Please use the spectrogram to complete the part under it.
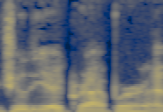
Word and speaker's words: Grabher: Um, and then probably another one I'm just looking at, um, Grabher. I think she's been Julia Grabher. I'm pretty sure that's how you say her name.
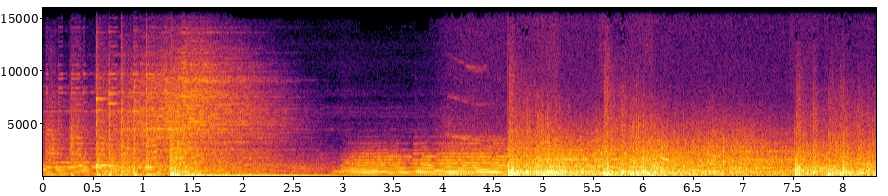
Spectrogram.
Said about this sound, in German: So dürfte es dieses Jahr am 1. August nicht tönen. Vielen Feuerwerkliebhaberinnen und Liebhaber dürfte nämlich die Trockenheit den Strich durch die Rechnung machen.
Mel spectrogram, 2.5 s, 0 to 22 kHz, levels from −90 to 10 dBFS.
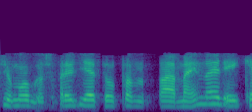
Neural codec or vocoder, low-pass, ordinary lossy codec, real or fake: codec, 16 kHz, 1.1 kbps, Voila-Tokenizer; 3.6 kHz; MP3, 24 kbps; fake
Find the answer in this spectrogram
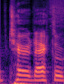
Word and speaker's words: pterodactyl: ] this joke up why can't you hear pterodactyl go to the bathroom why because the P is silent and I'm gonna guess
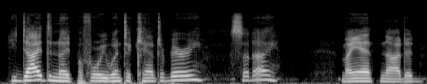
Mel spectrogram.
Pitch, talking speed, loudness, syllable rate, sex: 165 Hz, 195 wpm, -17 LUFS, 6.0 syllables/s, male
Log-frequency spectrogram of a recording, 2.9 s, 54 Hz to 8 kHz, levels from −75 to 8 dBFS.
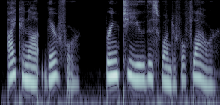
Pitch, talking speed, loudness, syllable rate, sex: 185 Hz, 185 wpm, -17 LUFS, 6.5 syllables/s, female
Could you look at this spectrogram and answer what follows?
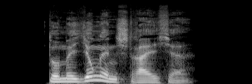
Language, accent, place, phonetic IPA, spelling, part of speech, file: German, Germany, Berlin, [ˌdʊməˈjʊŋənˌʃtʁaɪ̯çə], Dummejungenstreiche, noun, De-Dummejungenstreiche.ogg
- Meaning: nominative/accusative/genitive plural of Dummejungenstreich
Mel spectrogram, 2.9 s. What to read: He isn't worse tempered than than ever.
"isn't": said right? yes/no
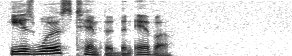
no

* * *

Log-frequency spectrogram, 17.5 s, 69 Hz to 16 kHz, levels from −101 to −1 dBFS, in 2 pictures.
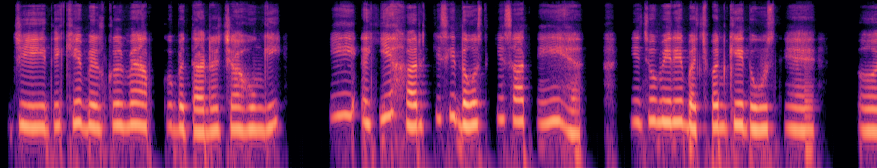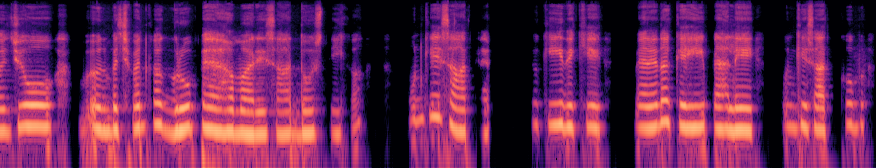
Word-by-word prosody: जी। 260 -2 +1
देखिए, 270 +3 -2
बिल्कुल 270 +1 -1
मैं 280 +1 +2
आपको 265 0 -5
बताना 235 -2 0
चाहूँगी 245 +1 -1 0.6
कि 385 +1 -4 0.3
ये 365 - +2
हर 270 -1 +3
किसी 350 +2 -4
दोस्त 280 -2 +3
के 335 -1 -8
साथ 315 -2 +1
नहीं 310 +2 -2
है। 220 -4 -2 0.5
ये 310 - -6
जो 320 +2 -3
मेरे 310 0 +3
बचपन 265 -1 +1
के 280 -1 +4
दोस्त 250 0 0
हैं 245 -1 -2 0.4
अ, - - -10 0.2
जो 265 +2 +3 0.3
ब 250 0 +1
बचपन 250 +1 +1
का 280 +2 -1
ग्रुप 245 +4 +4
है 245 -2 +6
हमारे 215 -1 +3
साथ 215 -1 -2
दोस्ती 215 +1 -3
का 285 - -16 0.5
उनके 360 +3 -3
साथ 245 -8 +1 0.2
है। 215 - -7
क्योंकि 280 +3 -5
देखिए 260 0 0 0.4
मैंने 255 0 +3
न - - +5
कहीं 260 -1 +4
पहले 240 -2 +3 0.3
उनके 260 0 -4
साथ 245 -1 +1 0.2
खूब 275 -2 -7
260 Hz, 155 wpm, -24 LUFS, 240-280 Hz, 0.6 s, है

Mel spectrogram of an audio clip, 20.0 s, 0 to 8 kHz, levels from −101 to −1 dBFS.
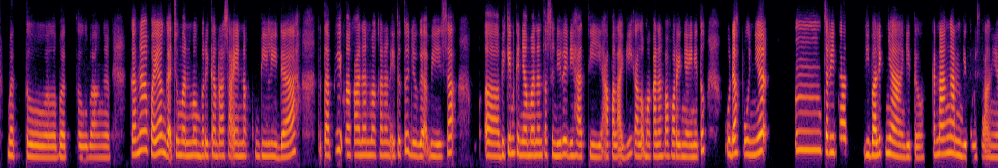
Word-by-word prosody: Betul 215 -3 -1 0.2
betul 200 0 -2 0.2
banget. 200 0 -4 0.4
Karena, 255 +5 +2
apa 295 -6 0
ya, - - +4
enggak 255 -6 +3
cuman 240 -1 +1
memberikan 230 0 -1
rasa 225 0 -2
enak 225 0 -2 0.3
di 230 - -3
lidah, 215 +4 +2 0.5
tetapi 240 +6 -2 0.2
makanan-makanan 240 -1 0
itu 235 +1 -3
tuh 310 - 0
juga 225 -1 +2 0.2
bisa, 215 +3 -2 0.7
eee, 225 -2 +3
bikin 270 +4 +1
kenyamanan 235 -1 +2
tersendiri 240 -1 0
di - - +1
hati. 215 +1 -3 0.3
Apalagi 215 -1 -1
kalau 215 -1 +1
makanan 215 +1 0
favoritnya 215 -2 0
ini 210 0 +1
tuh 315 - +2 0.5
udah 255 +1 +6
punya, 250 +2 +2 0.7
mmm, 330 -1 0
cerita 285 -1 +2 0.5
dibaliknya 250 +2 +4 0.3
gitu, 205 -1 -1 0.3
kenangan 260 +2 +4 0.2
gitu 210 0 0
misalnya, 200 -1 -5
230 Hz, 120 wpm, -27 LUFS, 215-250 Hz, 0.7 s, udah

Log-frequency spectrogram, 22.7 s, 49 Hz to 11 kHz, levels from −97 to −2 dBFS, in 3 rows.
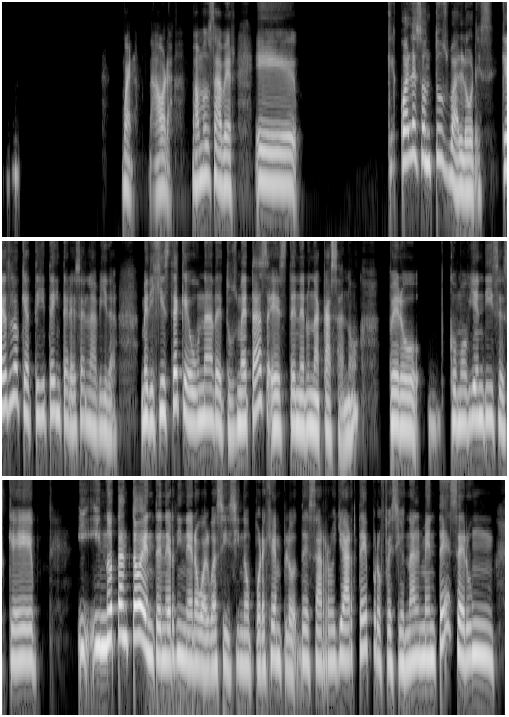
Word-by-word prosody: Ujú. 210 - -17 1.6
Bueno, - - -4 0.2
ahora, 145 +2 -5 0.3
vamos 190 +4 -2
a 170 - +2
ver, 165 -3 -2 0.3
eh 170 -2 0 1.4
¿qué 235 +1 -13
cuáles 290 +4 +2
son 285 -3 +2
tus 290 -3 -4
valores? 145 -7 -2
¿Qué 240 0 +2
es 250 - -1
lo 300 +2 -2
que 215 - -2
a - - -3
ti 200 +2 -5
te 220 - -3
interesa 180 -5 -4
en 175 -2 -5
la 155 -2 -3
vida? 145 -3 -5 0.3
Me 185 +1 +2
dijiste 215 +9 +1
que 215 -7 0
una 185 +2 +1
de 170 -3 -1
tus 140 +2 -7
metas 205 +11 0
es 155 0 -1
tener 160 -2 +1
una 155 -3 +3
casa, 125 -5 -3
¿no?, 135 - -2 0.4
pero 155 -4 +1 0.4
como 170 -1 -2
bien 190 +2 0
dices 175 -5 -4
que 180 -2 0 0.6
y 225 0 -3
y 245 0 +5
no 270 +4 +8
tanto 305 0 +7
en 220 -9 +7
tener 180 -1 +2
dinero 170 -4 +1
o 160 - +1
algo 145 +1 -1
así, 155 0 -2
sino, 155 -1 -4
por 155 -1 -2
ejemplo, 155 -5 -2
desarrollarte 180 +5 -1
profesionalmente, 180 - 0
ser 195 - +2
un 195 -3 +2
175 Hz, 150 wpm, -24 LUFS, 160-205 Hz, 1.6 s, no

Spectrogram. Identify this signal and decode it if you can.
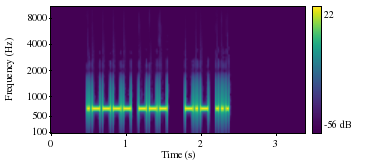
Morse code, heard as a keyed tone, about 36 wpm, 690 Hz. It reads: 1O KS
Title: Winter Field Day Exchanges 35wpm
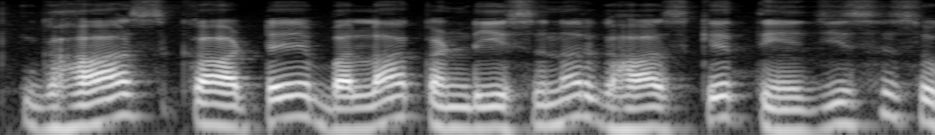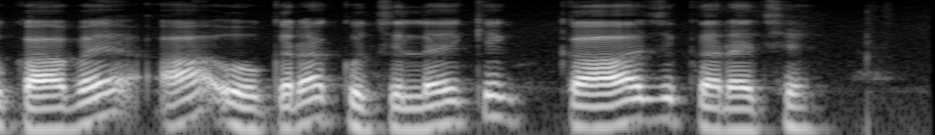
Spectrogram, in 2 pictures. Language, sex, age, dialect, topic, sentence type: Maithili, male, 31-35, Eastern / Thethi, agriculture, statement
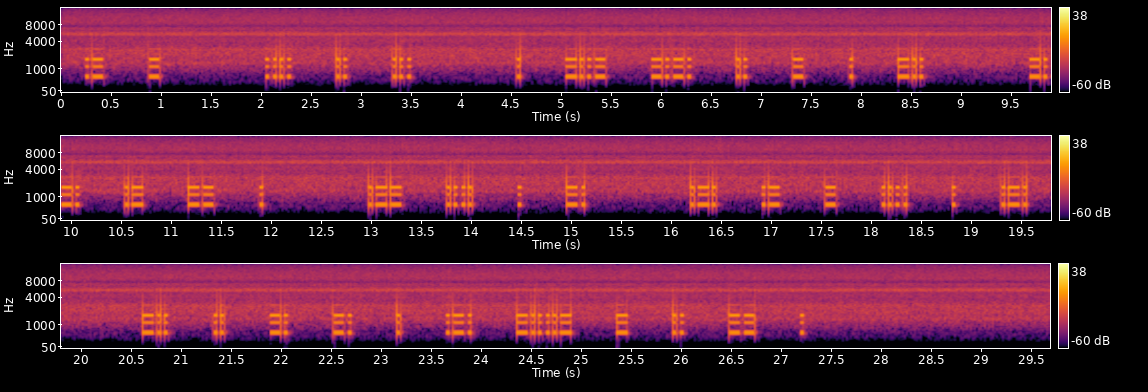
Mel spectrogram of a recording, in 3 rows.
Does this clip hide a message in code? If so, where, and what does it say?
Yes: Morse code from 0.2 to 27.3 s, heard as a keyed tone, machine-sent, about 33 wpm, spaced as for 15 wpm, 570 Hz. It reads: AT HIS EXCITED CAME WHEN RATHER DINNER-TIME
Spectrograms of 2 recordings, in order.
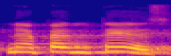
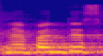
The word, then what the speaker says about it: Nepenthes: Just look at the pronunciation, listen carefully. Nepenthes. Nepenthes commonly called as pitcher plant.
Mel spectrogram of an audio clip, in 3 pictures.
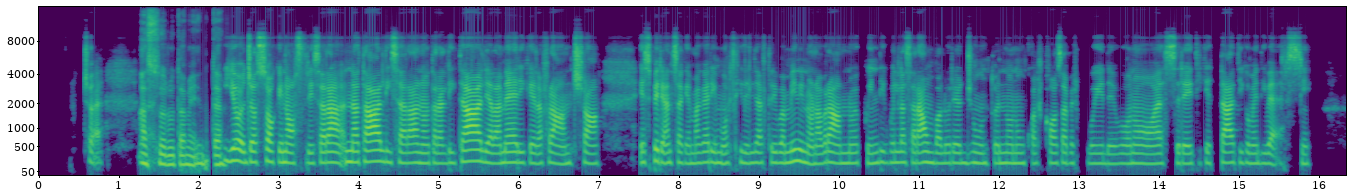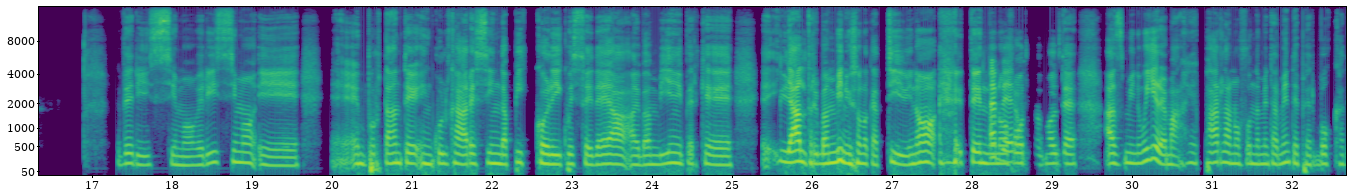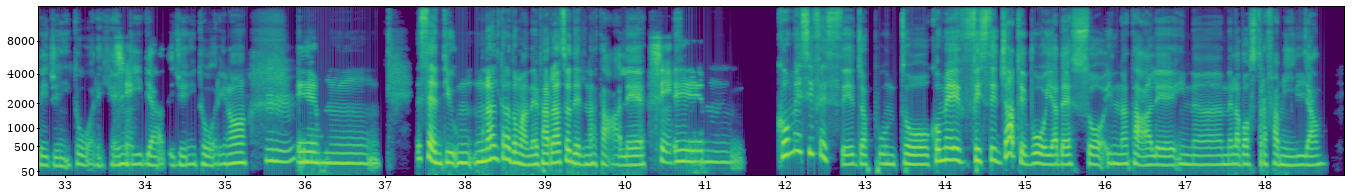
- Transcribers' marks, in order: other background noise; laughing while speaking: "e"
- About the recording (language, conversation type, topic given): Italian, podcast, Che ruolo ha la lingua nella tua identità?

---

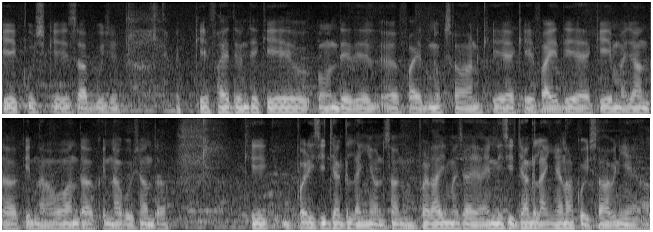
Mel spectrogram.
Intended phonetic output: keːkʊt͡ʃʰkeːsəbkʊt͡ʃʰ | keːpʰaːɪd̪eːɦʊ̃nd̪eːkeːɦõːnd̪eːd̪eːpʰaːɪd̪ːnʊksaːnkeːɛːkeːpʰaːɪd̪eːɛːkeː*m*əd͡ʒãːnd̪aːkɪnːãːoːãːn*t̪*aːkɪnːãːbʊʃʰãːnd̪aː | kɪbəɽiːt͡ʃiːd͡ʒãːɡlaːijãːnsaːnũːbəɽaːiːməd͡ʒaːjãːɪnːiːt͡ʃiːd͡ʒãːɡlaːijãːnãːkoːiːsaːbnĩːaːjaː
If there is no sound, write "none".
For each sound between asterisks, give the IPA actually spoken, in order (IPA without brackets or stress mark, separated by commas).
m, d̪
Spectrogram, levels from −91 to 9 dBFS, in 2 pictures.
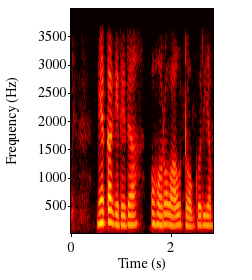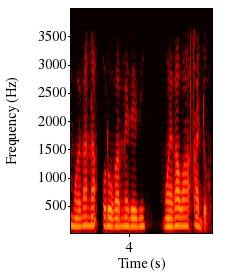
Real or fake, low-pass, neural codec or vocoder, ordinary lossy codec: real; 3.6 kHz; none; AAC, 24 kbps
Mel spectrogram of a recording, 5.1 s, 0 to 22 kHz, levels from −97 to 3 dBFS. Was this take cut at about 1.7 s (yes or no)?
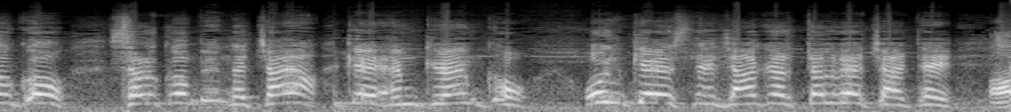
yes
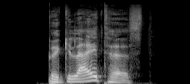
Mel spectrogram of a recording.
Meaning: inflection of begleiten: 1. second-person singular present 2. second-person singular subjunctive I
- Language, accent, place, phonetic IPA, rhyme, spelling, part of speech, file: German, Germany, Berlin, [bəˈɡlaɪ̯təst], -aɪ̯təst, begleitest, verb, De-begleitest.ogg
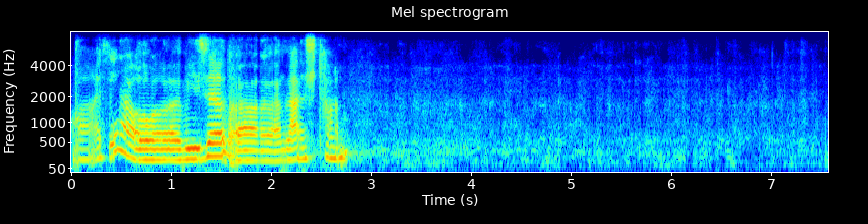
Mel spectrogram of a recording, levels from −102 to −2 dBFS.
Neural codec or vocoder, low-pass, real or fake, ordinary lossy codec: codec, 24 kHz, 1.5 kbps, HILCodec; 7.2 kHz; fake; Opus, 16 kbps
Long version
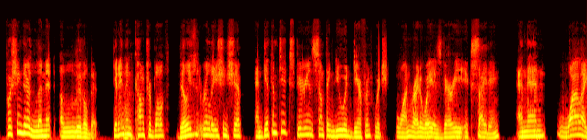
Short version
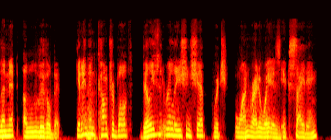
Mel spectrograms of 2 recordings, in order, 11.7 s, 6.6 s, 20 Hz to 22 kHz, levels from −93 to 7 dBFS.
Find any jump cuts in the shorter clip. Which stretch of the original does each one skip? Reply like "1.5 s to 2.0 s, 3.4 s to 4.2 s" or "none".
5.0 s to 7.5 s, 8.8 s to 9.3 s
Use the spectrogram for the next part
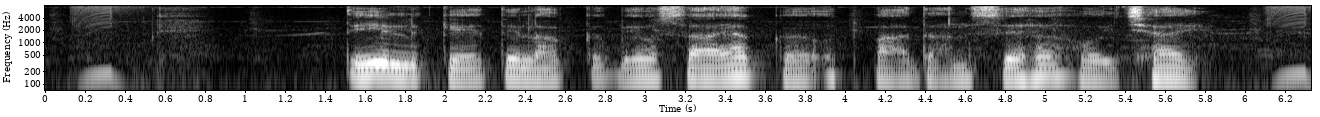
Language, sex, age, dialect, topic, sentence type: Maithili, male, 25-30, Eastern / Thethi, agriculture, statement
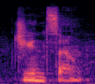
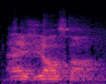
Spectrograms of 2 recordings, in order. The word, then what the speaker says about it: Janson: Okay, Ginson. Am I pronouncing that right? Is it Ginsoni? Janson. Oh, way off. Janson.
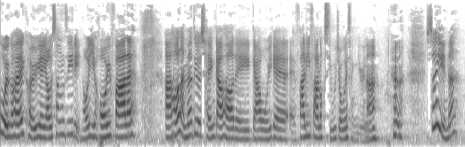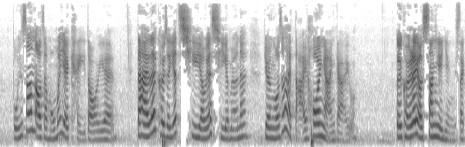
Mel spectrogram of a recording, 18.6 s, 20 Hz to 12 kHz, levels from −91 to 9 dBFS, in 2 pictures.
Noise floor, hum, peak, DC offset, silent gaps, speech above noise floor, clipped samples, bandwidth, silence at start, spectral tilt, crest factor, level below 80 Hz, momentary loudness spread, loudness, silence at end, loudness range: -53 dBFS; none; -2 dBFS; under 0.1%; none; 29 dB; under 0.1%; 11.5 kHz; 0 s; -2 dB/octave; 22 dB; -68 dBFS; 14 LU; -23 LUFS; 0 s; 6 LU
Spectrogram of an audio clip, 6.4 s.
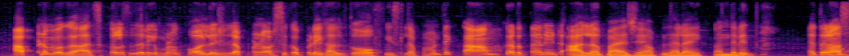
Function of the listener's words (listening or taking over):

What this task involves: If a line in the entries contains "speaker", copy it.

Response to the exercise:
Word and speaker's words: Grabher: Um, and then probably another one I'm just looking at, um, Grabher. I think she's been Julia Grabher. I'm pretty sure that's how you say her name.
Word and speaker's words: pterodactyl: ] this joke up why can't you hear pterodactyl go to the bathroom why because the P is silent and I'm gonna guess
The word, then what the speaker says about it: Nepenthes: Just look at the pronunciation, listen carefully. Nepenthes. Nepenthes commonly called as pitcher plant.
Spectrograms of 2 recordings, in order. The word, then what the speaker says about it: Janson: Okay, Ginson. Am I pronouncing that right? Is it Ginsoni? Janson. Oh, way off. Janson.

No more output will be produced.